Despite that relationship, Connor didn’t get to speak at the funeral in the penultimate episode. How did you feel about that?
They wrote so much good stuff, and we filmed it, but when it came right down to it, the show would be too long. In that the funeral episode, Connor had shown up saying that he had basically a manifesto to recite that was like 20 pages long. And then what happened in the script was that, at one point Siobhan turns around to Frank and goes, “Frank, Connor’s in, you’re out.” Frank was going to read a passage from the Bible. So they gave me this passage from the Bible to read before Roman gets up. I did that, and it was pretty straightforward, but the show’s just too long and it didn’t advance the plot. So we kind of cut to the chase, which is the way it needed to be.
What was the final table read like?
Before the show, I really hated table reads. When you do a play, you all sit down and you read the play together aloud, because plays are all about the words. I never liked reading television shows or movies, because it’s mostly some guy reading a bunch of stage directions. Well, our show was more like a play, and Jesse and the writers are just master wordsmiths. It was a great joy to get together in the early days before COVID and read through every episode, because we were in the same room together. You get to feel everybody’s energy. And then COVID hit, and that put a kibosh on that — until the reading of the finale. They decided to do that in person, like we did in the old days.
It was incredibly emotional. We’d all been told that this was going to be the end of the series. Sarah Snook burst into tears. Like, erupted in tears when we finished. It was just so moving to her. And then Mark Mylod and Scott Ferguson were trying real hard to hold back the emotion when they said how wonderful the whole ride had been and all that stuff. I’m getting a little worked up now. I got a little emotional. It was great.
And what about the moment when they wrapped on your final scene?
Justine and I hugged. I’m really surprised how this is still getting me, excuse me. Jeremy and Kieran and Sarah came over and we had a big group hug. The crew applauded for a long time. You can tell right now, it was just a special time in my life.
Have you kept in touch much with the rest of the cast?
We have a couple of different threads, but there’s one that’s just called “Succession Folks.” Nicky Braun has a restaurant, and he invited everybody to come. He says he’s going to have a viewing party for the finale. J. Smith says, “Kenny and I will be there!” Macfadyen says, “Be there in spirit. Much love to you all.” He says we’re allowed to bring a few guests, and Peter Friedman says, “I’m in! A few guests per person. Bwahaha!” And then David Rasche says, “Is this free, or will I have to pay for something?” Braun says, “You will pay for nothing, not sure about everyone else.” Friedman says, “What?” Braun says, “David has been a dear, dear friend, so I will be comping him two drinks and one appetizer.” Friedman says, “Did you say has been?” David Rasche says, “How big are the appetizers?”

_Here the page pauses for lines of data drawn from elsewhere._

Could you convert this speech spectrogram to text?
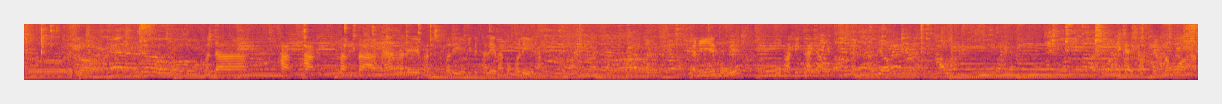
โอ้แล้วก็บรรดาผักผักต่างๆนะทะเลผัดกะหรี่นี่เป็นทะเลผัดผงกะหรี่นะอันนี้หมู ผัดพริกไทยดำผีไก่ผัดเป็นมะม่วงครับ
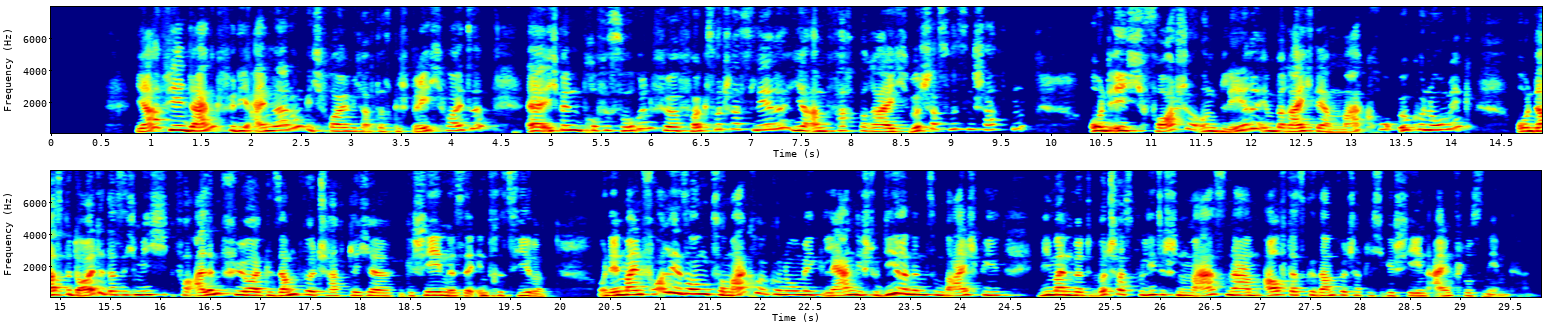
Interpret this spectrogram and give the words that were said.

So yeah, we’re in touch. It’s just a bunch of very clever, highly intelligent people giving each other a hard time. It’s great.
This interview has been edited and condensed.